Not long ago, in the sweep of human history, Matt Damon suggested that there are degrees of sexual harassment and misconduct and that there should be different consequences, depending on the gravity of the offense. I don’t have his actual words in front of me, but I think it amounted to suggesting, in the first place, that rape was worse than touching or even caressing buttocks, and that our and society’s reactions should differ accordingly. To add my own gloss: for some things, one should be imprisoned; for some, loss of employment s appropriate; for some, disgrace is fitting. I’d also comment that in the case of some long past, minor offenses, the consequences should take account of the culture of the time in which they occurred.

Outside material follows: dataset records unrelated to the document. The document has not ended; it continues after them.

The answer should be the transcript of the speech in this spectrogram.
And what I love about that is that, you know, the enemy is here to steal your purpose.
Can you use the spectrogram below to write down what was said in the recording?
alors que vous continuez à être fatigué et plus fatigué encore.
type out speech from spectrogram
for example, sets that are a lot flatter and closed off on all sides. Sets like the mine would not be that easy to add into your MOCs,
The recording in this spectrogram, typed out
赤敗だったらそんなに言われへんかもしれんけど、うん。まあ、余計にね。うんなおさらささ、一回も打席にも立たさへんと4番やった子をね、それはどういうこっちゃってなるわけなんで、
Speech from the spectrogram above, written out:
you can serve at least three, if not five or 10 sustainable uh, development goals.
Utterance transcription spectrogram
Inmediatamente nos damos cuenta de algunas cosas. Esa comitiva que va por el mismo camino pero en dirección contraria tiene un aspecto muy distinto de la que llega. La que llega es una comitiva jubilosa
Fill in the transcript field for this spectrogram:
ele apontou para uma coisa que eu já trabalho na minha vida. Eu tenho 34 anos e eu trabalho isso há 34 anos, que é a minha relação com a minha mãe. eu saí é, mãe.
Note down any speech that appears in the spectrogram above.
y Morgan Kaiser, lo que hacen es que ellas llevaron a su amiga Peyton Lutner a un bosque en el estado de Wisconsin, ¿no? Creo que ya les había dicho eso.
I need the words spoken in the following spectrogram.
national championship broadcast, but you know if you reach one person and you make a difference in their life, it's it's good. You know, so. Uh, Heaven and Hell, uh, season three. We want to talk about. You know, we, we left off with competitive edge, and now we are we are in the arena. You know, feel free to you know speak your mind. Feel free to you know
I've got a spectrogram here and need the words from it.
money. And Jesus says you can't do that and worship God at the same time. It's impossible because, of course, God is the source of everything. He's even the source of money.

The reaction was swift and furious. Denunciations rose to the level of suggestions that his appearance in an upcoming movie should be excised. The rationale seems to be that because he is a man he is not allowed to express an opinion on matters affecting women. I don’t recall any assertions that all offenses were equally grave, but there may have been an idea that attempting to grade them was irrelevant, since they were all offenses against women.

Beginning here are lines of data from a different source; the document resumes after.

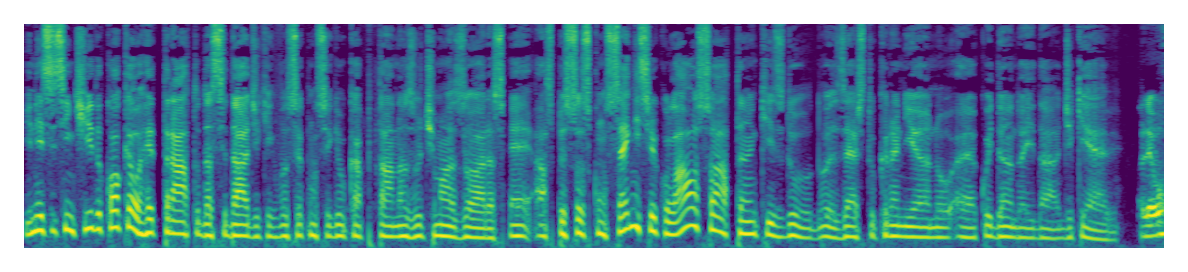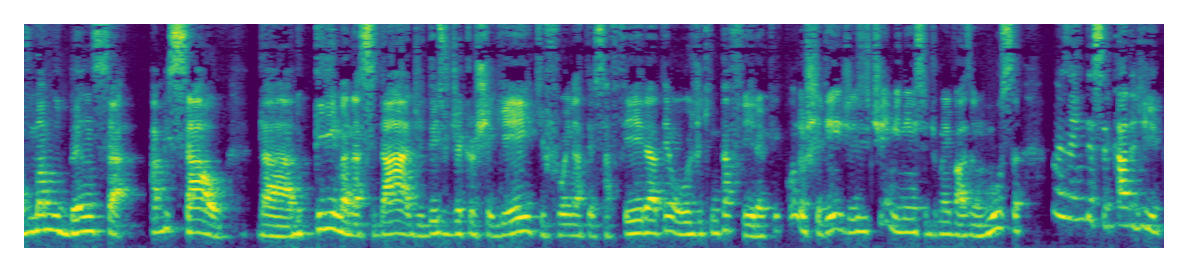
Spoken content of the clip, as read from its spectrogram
E nesse sentido, qual que é o retrato da cidade que você conseguiu captar nas últimas horas? É, as pessoas conseguem circular ou só há tanques do, do exército ucraniano é, cuidando aí da, de Kiev? Olha, houve uma mudança abissal da, do clima na cidade desde o dia que eu cheguei, que foi na terça-feira, até hoje, quinta-feira. Que quando eu cheguei já existia a iminência de uma invasão russa, mas ainda cercada de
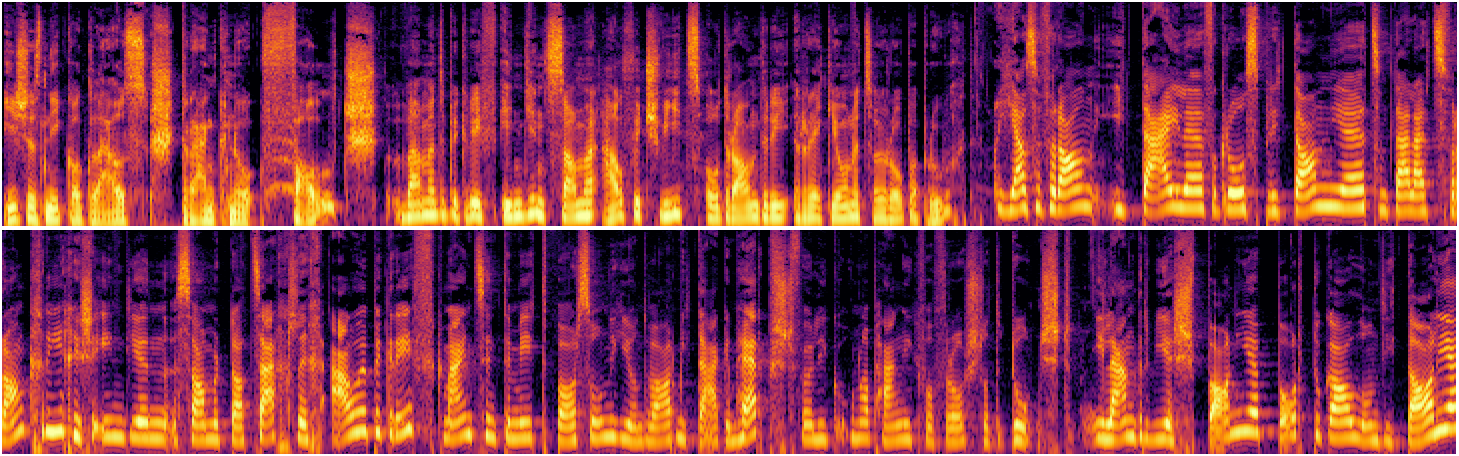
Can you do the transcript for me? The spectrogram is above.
Ist es, Nicole Klaus, streng genommen falsch, wenn man den Begriff Indian Summer auch für die Schweiz oder andere Regionen zu Europa braucht? Ja, also vor allem in Teilen von Großbritannien, zum Teil auch zu Frankreich, ist Indian Summer tatsächlich auch ein Begriff. Gemeint sind damit ein paar sonnige und warme Tage im Herbst, völlig unabhängig von Frost oder Dunst. In Ländern wie Spanien, Portugal und Italien,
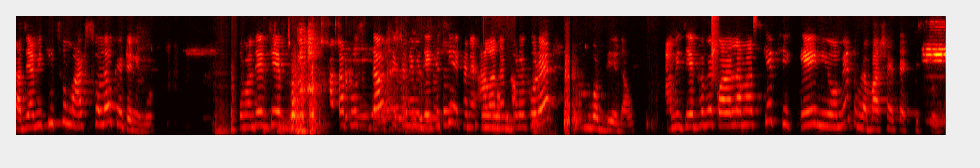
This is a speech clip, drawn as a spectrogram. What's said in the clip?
কাজে আমি কিছু মার্কস হলেও কেটে নিব। তোমাদের যে খাতা পোস্ট দাও সেখানে আমি দেখেছি, এখানে আলাদা করে করে নম্বর দিয়ে দাও। আমি যেভাবে করালাম আজকে, ঠিক এই নিয়মে তোমরা বাসায় প্র্যাকটিস করবে।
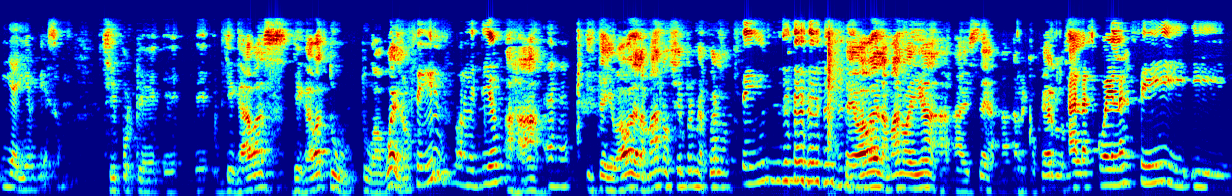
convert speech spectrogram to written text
Y ahí empiezo. Sí, porque eh, eh, llegabas, llegaba tu, tu abuelo, Sí, por mi tío. ajá, Ajá, y te llevaba de la mano, siempre me acuerdo, sí. te llevaba de la mano ahí a, a- a este, a, a recogerlos. a la escuela, sí, y,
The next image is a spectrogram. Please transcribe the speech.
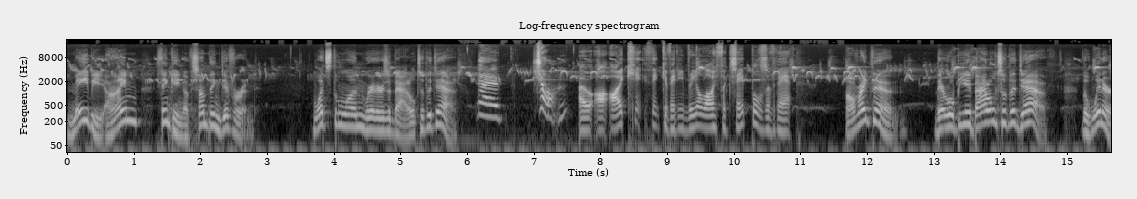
Maybe I'm thinking of something different. What's the one where there's a battle to the death? Uh, John? Oh, I, I can't think of any real life examples of that. All right then. There will be a battle to the death. The winner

I think Matt Damon was right, and it was his right to say it. To deny his right to do so because he’s a man strikes me as sexism.
More recently, some people complained to management of the Boston Symphony Orchestra that they are not playing enough music by women and minority composers. They pointed out that in this year’s subscription series only one work composed by a woman is being performed.
The question that occurs to me is, “Who are the composers who deserve to have a place alongside Mozart, Beethoven, Mendelssohn, Dvořák, Rachmaninoff, and others in the standard repertory?” The only female composers of any stature I’m aware of are Fanny Mendelssohn and Amy Beach, and I really doubt that there are others as good or better whose works have been suppressed. Similarly, the only “minority” composers I’ve heard of are the Chevalier de Saint Georges and T.J. Anderson (a black man who was a member of the Harvard Musical Association). It’s not that simple, however. It won’t do simply to say, “There are no female or minority Beethovens.”
For one thing, the BSO performs works by second rank composers. This season, for example, we’re being treated to compositions by Méhul, Adams, and Ligeti. There ought to be room for Fanny Mendelssohn and Amy Beach from time to time. In addition, the orchestra regularly commissions or co-commissions new works. This season, they are giving the American premiere of a new work by Jörg Widmann which they and the Leipzig Gewandhaus Orchestra jointly commissioned.
So I think the response is twofold. On the one hand, new works by women and minority composers should be as welcomed by the orchestra as those by white males. There may be proportionally fewer women and minority composers than their numbers in the population at large, but sex and ethnicity should not be limiting factors. On the other hand, the music of the 18th, 19th, and 20th Centuries has all been composed, and it’s almost all by dead white men. For the foreseeable future, that music will be a major part of the repertory of symphony orchestras, and that does not mean the orchestras are being racist or sexist.